atmosphere Zodiacal Scale ⇒"/pix (LRIS - R : 0.218"/pix) Area of 1 pixel = (Scale)2 (LRIS − R : 0.0475"2 this is the ratio of flux/pix to flux/" In magnitudes :

I = I Scale2 I ⇒ Intensity (e-/sec) pix " −2.5log(I ) = −2.5[log(I ) + log(Scale2 )] pix " m = m − 2.5log(Scale2) (for LRIS - R : add 3.303mag) pix " and

(0.4−m pix ) R sky (mpix ) = R(m = 20) ×10 Example, LRIS in the R - band :

0.4(20−24.21) - R sky =1890 ×10 = 39.1 e /pix/sec - R sky = 6.35e /pix/sec ≈ RN in just 1 second

€ S/N - some limiting cases. Let’s assume CCD with Dark=0, well sampled read noise.

R*t 1 2 R ⋅ t + R ⋅ t ⋅ n + RN ⋅ n 2 [ * sky pix ( ) pix ]

1/2 Bright Sources: (R*t) dominates noise term € 1 R*t 2 S/N ≈ = R*t ∝t R*t

R*t Sky Limited ( R skyt > 3× RN) : S/N ∝ ∝ t € npixR skyt

Note: seeing comes in with npix term € What is ignored in this S/N eqn?
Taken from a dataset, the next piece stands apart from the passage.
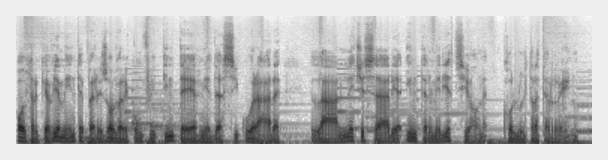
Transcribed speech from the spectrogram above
oltre che ovviamente per risolvere conflitti interni ed assicurare la necessaria intermediazione con l'ultraterreno.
• Bias level/structure correction • Flat-fielding errors • Charge Transfer Efficiency (CTE) 0.99999/ pixel transfer • Non-linearity when approaching full well • Scale changes in focal plane • A zillion other potential problems Confusion Limit • Flux error due to the fluctuations of the number of faint sources in a beam (PSF) – Also, astrometric errors • Rule of thumb: confusion becomes important at ~ 30 sources/beam – The deeper you go, and the larger the beam, the worse it becomes – Cut at s/b ~ 30 may be too optimistic • Typically considered in radio or sub-mm, but relevant in every wavelength regime • Depends on the slope of the faint Simulated sky images for source counts, d log N / d log S = –β different values of β (from Hogg (2007, AJ, 121, 1207) Summary of the Key Points • Photometry = flux measurement over a finite bandpass, could be integral (the entire object) or resolved (surface photometry) • The arcana of the magnitudes and many different photometric systems …  • Absolute calibration hinges on the spectrum of Vega, and a few primary spectrophotometric standards • The S/N computation - many sources of noise, different ones dominate in different regimes • Issues in the photometry with an imaging array: object finding and centering, sky determination, aperture photometry, PSF fitting, calibrations …